The main problem with the thesis principle
In the book, a few striking and sometimes provocative theses about football are to be put forward and these are to be gradually examined, motivated and well justified. Background: fix grievances, make football better, fairer, more attractive. More goals, more action, more excitement, more fun, more fans is roughly the formula.
The biggest hurdle to be overcome in order to accept this entire text should first be brought to the point at this point. However, as soon as you have jumped over this gigantic hurdle and entrust yourself to the thought and put your skepticism aside for a moment, puzzle piece follows puzzle piece, tesserae into tesserae, and in the end results in an absolutely coherent overall picture.
The problem – and thus quasi main thesis number 1 – is to get the reader to read. Because the observed reflex – which is probably already taking effect at this point – is this: everyone has either already heard any thesis about football or it must be wrong. This is without alternative. Nevertheless, strangely enough, everyone who is confronted with such a thesis already has their own, very firm opinion about it, which must be conveyed immediately, preferably before the other person has finished speaking. There is basically nothing to shake about that own view either. In this respect, it is unnecessary to pursue the thesis principle mentioned further here.
Just to pick out an example where you can check this built-in reflex in a kind of self-test at this point, just one word should be noted here: video evidence.
Writing this down, you actually feel directly how all the things mentioned are taking hold. “I’ve heard everything before, you don’t have to speak any further. This, that, that, no matter what you say now; but if you want my opinion on that…”

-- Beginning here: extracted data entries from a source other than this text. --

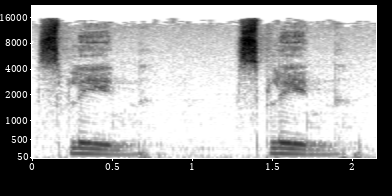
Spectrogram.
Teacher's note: Từ này các bạn lưu ý là ở đây nó ghi hai âm E, vì vậy mình sẽ đọc là mình kéo âm E, âm I này ra là thành âm I dài các bạn nhé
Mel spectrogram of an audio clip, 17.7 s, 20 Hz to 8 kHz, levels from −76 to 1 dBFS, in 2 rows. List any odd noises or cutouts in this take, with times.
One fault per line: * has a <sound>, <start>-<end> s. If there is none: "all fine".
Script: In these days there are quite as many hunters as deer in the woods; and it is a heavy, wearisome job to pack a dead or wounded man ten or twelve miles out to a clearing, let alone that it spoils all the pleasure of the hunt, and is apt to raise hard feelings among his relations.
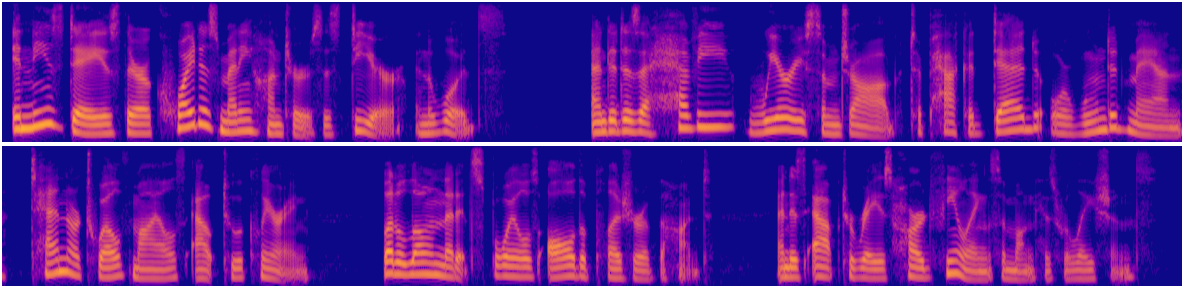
all fine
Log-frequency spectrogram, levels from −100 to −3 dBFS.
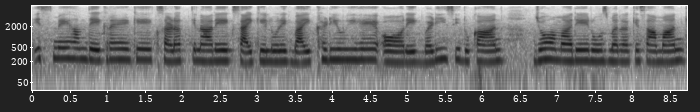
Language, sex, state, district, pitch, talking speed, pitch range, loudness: Hindi, female, Bihar, West Champaran, 215 Hz, 185 wpm, 205-230 Hz, -18 LUFS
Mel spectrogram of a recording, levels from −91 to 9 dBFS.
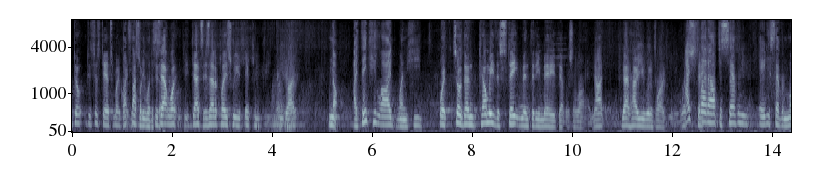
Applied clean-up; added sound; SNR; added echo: neural separator model SepFormer DNS4.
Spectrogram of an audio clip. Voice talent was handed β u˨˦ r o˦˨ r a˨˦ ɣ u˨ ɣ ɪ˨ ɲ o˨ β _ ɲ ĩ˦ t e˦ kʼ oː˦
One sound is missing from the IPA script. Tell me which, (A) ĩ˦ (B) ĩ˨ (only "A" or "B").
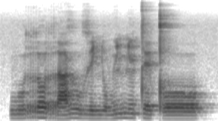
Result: A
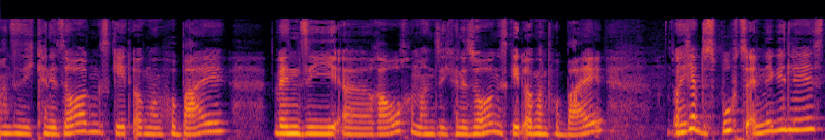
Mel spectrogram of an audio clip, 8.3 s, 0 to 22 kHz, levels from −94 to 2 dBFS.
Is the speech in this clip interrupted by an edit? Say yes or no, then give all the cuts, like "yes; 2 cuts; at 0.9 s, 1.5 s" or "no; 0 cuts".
no; 0 cuts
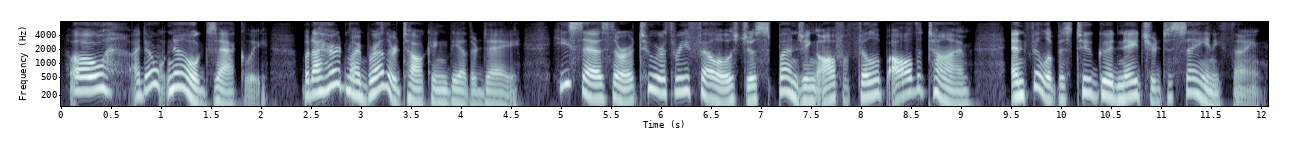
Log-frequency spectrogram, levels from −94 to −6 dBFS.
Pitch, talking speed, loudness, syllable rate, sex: 185 Hz, 190 wpm, -20 LUFS, 4.9 syllables/s, female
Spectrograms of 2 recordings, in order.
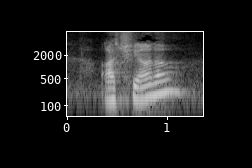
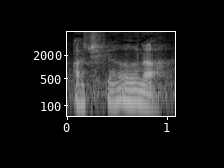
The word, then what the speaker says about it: Acciona: Aciano? I butchered it. Aciona.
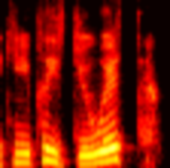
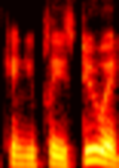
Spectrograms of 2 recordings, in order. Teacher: when you're upset you pronounce the T more than you would on a regular conversation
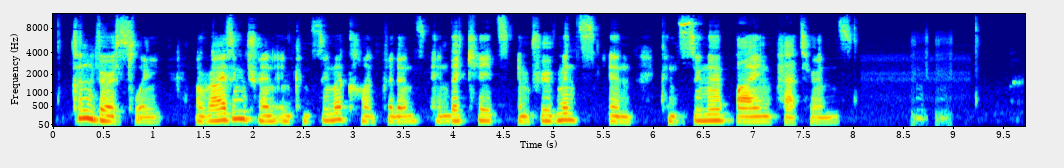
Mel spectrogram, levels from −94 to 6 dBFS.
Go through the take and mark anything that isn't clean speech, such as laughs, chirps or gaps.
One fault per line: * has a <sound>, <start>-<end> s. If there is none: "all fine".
* has a laugh, 8.6-9.0 s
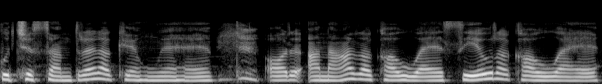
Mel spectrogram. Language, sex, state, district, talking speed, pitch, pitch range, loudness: Hindi, female, Jharkhand, Garhwa, 140 wpm, 195 Hz, 185-225 Hz, -15 LUFS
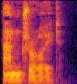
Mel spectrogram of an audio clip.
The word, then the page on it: android: British English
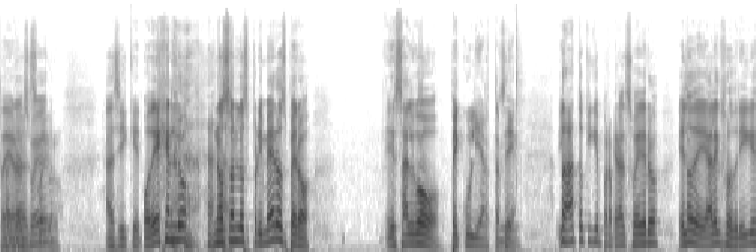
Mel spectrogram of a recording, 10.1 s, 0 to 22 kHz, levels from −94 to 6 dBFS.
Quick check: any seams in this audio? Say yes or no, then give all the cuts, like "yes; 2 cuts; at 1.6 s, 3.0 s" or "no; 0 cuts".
yes; 4 cuts; at 1.9 s, 7.5 s, 8.2 s, 9.2 s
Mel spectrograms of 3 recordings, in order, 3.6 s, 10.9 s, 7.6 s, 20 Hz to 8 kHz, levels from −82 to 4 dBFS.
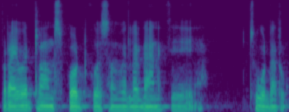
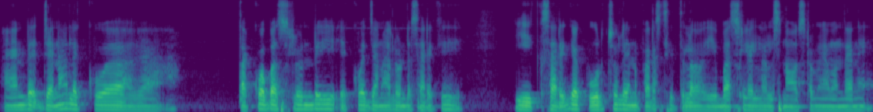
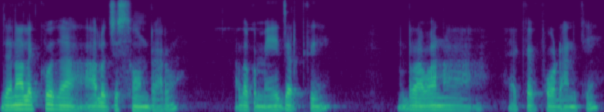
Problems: constant background noise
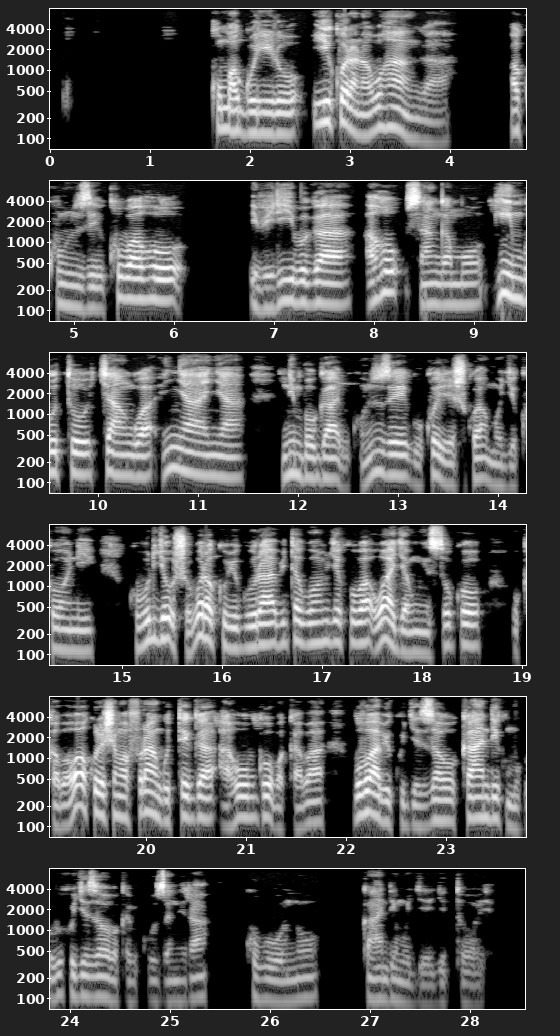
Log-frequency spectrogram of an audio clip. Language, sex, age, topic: Kinyarwanda, male, 18-24, finance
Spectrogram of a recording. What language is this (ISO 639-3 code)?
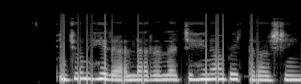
pus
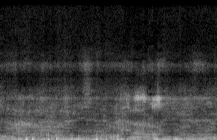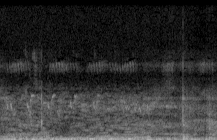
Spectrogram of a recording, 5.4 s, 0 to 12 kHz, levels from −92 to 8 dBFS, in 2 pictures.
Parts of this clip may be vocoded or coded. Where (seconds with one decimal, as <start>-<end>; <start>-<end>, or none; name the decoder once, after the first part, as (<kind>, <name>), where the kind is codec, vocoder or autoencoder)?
0.0-2.8 (codec, SNAC); 4.5-5.4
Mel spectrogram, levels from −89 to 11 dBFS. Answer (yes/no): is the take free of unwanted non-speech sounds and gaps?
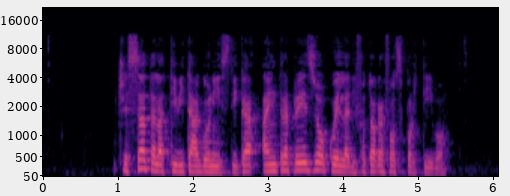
yes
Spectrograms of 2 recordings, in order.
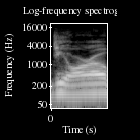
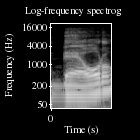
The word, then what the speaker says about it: Deorro: And it's funny because he pronounces it like it's spelled Dioro, but it's supposed to be de oro, which means of gold.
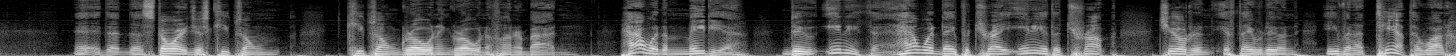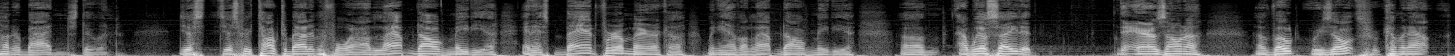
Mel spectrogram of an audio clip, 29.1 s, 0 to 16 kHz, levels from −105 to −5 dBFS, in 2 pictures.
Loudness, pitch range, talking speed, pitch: -26 LUFS, 115-150 Hz, 155 wpm, 130 Hz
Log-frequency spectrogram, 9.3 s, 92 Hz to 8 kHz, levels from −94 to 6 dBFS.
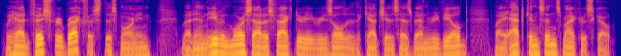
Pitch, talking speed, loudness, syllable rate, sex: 95 Hz, 140 wpm, -19 LUFS, 4.6 syllables/s, male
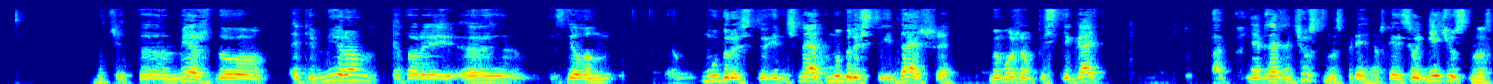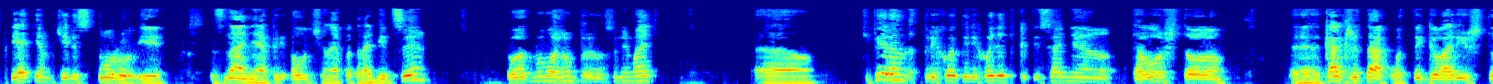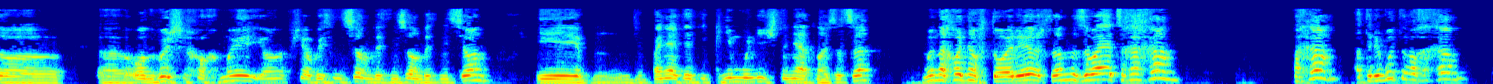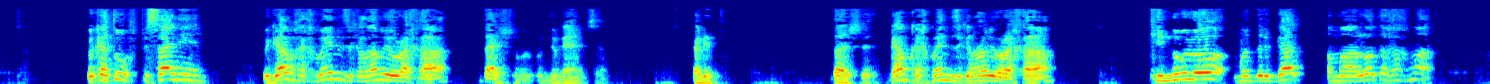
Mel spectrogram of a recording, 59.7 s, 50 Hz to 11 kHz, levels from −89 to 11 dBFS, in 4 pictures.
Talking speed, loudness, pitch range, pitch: 105 wpm, -19 LUFS, 120-195 Hz, 145 Hz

If you’ve made it to this point, perhaps gaining a tiny bit of persuasion: the video evidence is mentioned only in passing, if at all. He is, so to speak, completely irrelevant (which would be a separate view, and thus related to the anticipated reader reaction).